“If you get off your map, you have no reference,” she said.

Ickes said students should get a reputable mechanic to do a “vacation check” before every road trip.

Angelia Niederhelman, a graduate student in pure mathematics, said she always brings jumper cables and a jack, but only gets the car checked if it needs an oil change.

Derick Marken, freshman justice studies major, said his wallet was stolen when he was robbed at gunpoint in Seattle.

“I was walking back to a hotel room from a bar, and I was alone,” he said.

Marken said students should always travel with friends.

“Think about what you would do if your wallet were lost or stolen,” Ickes said. “Make a copy of your credit card and driver’s license – front and back.”

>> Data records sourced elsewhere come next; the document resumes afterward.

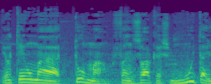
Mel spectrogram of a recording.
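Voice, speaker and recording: Speaking at a very slow pace with ordinary pitch variation, a man is heard over noticeable background noise. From Brazil, Rio de Janeiro. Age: 60s. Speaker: actor and filmmaker. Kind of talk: interview. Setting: on camera at a cultural venue. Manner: continuous flowing speech.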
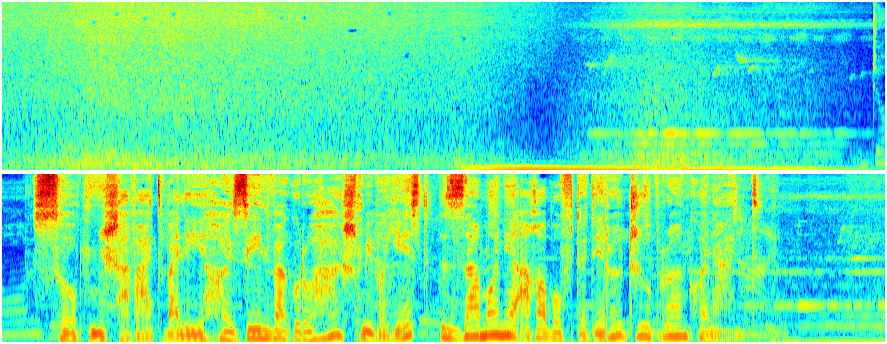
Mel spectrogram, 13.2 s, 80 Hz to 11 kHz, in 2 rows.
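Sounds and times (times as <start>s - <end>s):
heavy rain downpour: 0.0s - 3.8s
deep low rumble with sustained tonal hums: 3.4s - 6.8s
speech: 6.9s - 12.5s.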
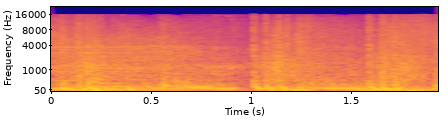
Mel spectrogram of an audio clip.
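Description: Gunfire in the video game Killing Floor 2 comes as loud, dense bursts of rapid shots, a continuous heavy barrage broken by a brief gap, with no talk.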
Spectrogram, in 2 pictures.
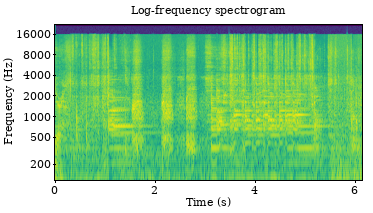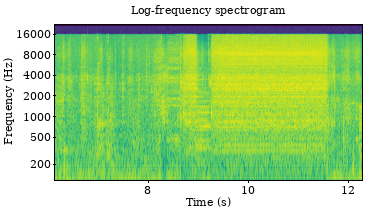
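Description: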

Senior conservation major Justin Smith said he’s notorious for losing his wallet, so he doesn’t keep all his money there.

For spring break, he’s going to visit Arizona. Smith said he keeps at least $50 in his pocket when he travels, in case he loses his wallet.

“One of the big things is to pack smart,” Ickes said. “Make your luggage manageable. Don’t take everything in your purse or wallet. Only a credit card or two and your ID.

“Don’t just let strangers into your hotel rooms. Be sure doors and windows are locked,” Ickes said.

Lt. Jayme Cole of Kent Police Department said the easiest thing for students who live off campus to do when leaving their homes for spring break is to make sure their houses are completely secure by locking all the doors and windows.

He suggested letting neighbors know about out-of-town trips. Cole said not to leave valuables such as laptops sitting in plain view.

Contact safety reporter Kiera Manion-Fischer at [email protected].